NASA reports successful detect-and-avoid flight testing

  • The Ikhana, a civilian research version of the General Atomics Predator B, soars over the Mojave Desert during a flight test from NASA Armstrong Flight Research Center.

A third set of tests at NASA’s Armstrong Flight Research Center to develop detect-and-avoid (DAA) technology for unmanned aerial systems (UAS) has delivered promising results, the agency reported Wednesday.

Working with industry partners General Atomics Aeronautical Systems Inc. and Honeywell International Inc., NASA flew the Ikhana UAS—a civilian research version of the General Atomics Predator B—with a prototype system of DAA sensors in concert with airborne and ground-based computers.

General Atomics developed one of the three primary DAA sensors flown on Ikhana which included a prototype radar system. It also contributed the Ikhana system and self-separation and collision avoidance alerting logic software.

The other two sensors included an Automatic Dependent Surveillance – Broadcast (ADS-B) from BAE Systems, and a second-generation Traffic alert and Collision Avoidance System (TCAS) from Honeywell.

Honeywell also provided software that enabled the three sensors to work together, as well as a specially instrumented aircraft to play the role of an intruder encroaching on the Ikhana’s airspace.

During the third in a series of flight test campaigns for NASA’s Unmanned Aircraft Systems Integration in the National Airspace System (UAS-NAS) project, the Ikhana made 11 flights involving more than 200 scripted encounters with approaching aircraft.

“We recorded some valuable data that will take some time to analyze fully, and we expect we’ll need to make some minor refinements to our algorithms,” said Dennis Hines, director for programs at the at the flight research center near Edwards, California. “But from what we saw during the tests, the results look promising.”

Depending on the specific scenario, the Ikhana either detected one or more approaching aircraft and sent an alert to its remote pilot to take action or the Ikhana itself took action on its own by flying a programmed maneuver to avoid a collision—an aviation first, according to NASA.

“The successful completion of this flight test campaign represents the maturity of our detect-and-avoid system,” said Frank Pace, General Atomics president of aircraft systems.

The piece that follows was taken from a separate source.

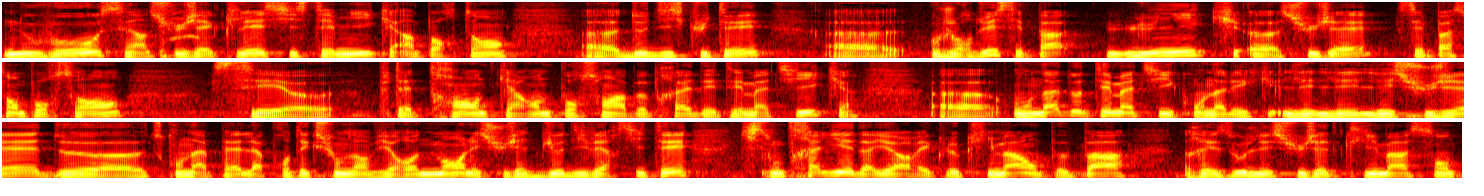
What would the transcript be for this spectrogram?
nouveau, c'est un sujet clé, systémique, important euh, de discuter. Euh, Aujourd'hui, c'est pas l'unique euh, sujet, c'est pas 100% c'est euh, peut-être 30-40% à peu près des thématiques. Euh, on a d'autres thématiques. On a les, sujets de euh, ce qu'on appelle la protection de l'environnement, les sujets de biodiversité, qui sont très liés d'ailleurs avec le climat. On ne peut pas résoudre les sujets de climat sans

“This phase of flight tests, and our ability to meet the challenge of integrating UAS into the NAS, wouldn’t be possible without the strong partnership that exists between NASA and its aeronautical industry partners,” Hines said.

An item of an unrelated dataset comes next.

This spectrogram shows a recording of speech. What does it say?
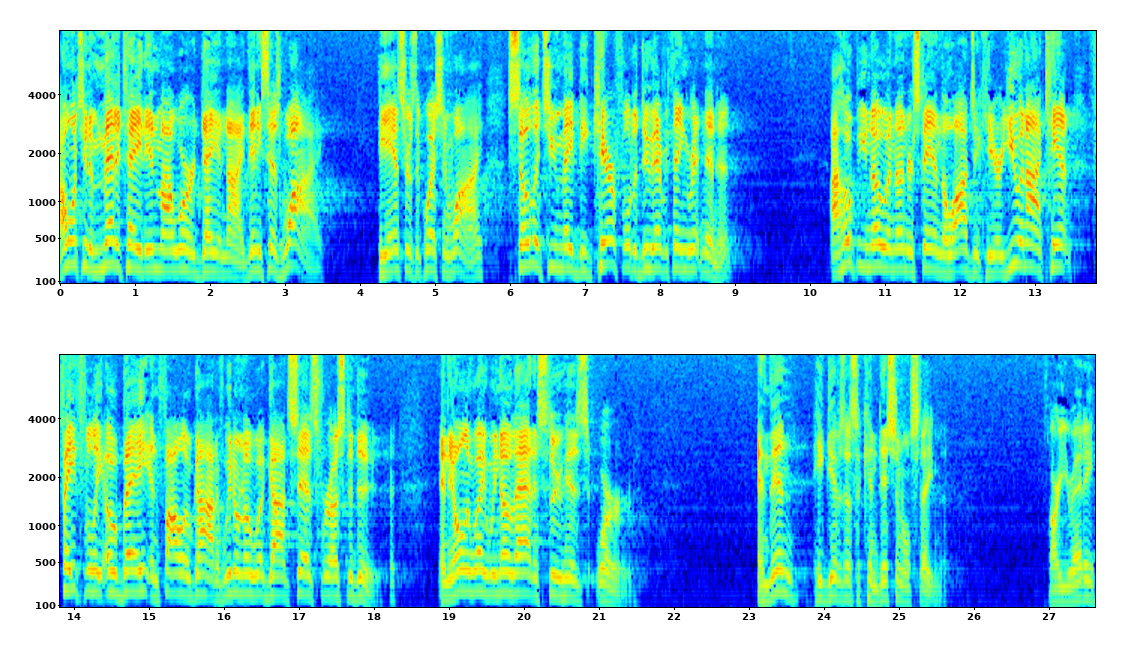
I want you to meditate in my word day and night. Then he says, Why? He answers the question, Why? So that you may be careful to do everything written in it. I hope you know and understand the logic here. You and I can't faithfully obey and follow God if we don't know what God says for us to do. And the only way we know that is through His Word. And then He gives us a conditional statement. Are you ready?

Information from the data recorded during this phase of UAS-NAS flight tests will help researchers plan the next tests expected to take place in spring 2016 and help organizations developing UAS-related operating standards.

Chinese Researchers Uncover Drone GPS Hack Threat

IMG_1287-Version-2-640x320It’s a black eye for the drone world every time the media reports some new pilot mishap – be it nosedives on the White House lawn (twice), a crash into the Japanese Prime Minister’s office, or drone interference of firefighting units. In addition to facing such PR nightmares, UAV users have something new to fear: What if your drone gets “possessed” by a diabolical, hacker demon?

As Forbes writer Thomas Brewster points out: drone operators should be afraid – very afraid – of a recently discovered vulnerability in GPS tech that would “allow a nearby hacker to spoof signals, change coordinates and commandeer an Unmanned Aerial Vehicle (UAV) and take it wherever they wanted, whether that’s the White House or Dulles airport.”

Drone hacking is of course not an unknown entity. Last month, leaked e-mails revealed that Boeing may be developing drones armed with malware designed to infect nearby computers through Wi-Fi.

Brewster reported that Chinese researchers have already shown how a hacker can use open source GNU Radio software to usurp the GPS coordinates on a DJI Phantom 3.

“Thanks to free or cheap software defined radio tools, and the old, broken GPS standard, it’s now inexpensive and relatively straightforward to carry out attacks on GPS,” Brewster stated, adding that the hack would unravel DJI’s move to issue a no-fly zone over the Washington, D.C. area since the company used “GPS to implement invisible demarcations stopping users flying their machines into no-fly zones like airports, forcing them to land when they hit certain coordinates.”

At the end of the day, drone makers will continue to face a mountainous PR problem as hackers combine with the more foolish pilots to grab sensationalistic headlines of drone debacles. In fact, unless developers can counter fears of drone crashes or hacks, the entire industry could face the chilling specter of succumbing to a public Frankenstein complex, if not outright media hysteria.